▸ INPUT DATA
———
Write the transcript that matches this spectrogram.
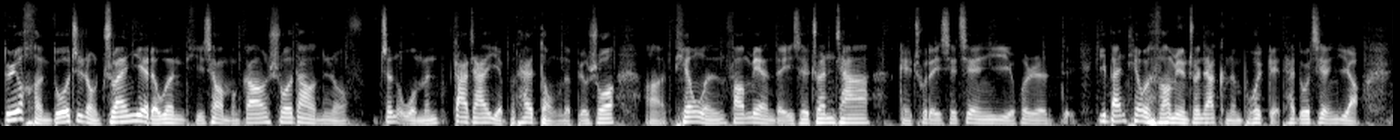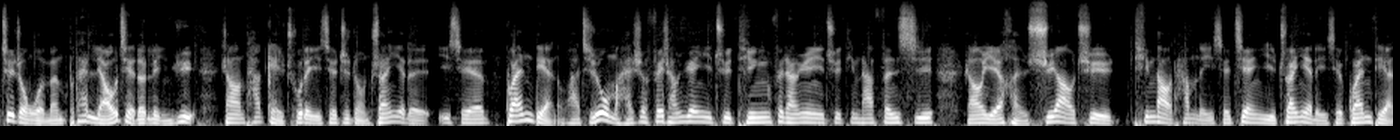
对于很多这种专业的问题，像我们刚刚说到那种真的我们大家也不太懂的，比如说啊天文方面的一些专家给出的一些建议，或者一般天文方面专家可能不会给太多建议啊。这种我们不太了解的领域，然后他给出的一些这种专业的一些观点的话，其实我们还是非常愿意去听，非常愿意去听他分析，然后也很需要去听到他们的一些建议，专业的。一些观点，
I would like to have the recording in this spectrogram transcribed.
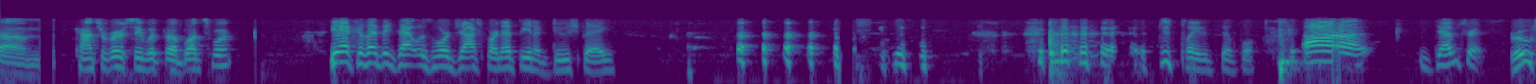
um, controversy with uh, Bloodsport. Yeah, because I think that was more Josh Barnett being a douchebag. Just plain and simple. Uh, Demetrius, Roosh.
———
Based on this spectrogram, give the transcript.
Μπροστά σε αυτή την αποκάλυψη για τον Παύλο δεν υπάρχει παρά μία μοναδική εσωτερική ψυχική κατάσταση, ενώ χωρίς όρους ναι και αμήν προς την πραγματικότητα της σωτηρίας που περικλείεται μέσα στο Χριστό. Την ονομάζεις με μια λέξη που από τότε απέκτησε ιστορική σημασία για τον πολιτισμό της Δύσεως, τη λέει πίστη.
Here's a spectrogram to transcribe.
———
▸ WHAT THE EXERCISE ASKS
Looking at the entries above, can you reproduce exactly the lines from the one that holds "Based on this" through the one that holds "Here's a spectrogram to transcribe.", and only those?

▸ COMPLETED EXERCISE
Based on this spectrogram, give the transcript.
Μπροστά σε αυτή την αποκάλυψη για τον Παύλο δεν υπάρχει παρά μία μοναδική εσωτερική ψυχική κατάσταση, ενώ χωρίς όρους ναι και αμήν προς την πραγματικότητα της σωτηρίας που περικλείεται μέσα στο Χριστό. Την ονομάζεις με μια λέξη που από τότε απέκτησε ιστορική σημασία για τον πολιτισμό της Δύσεως, τη λέει πίστη.
Here's a spectrogram to transcribe.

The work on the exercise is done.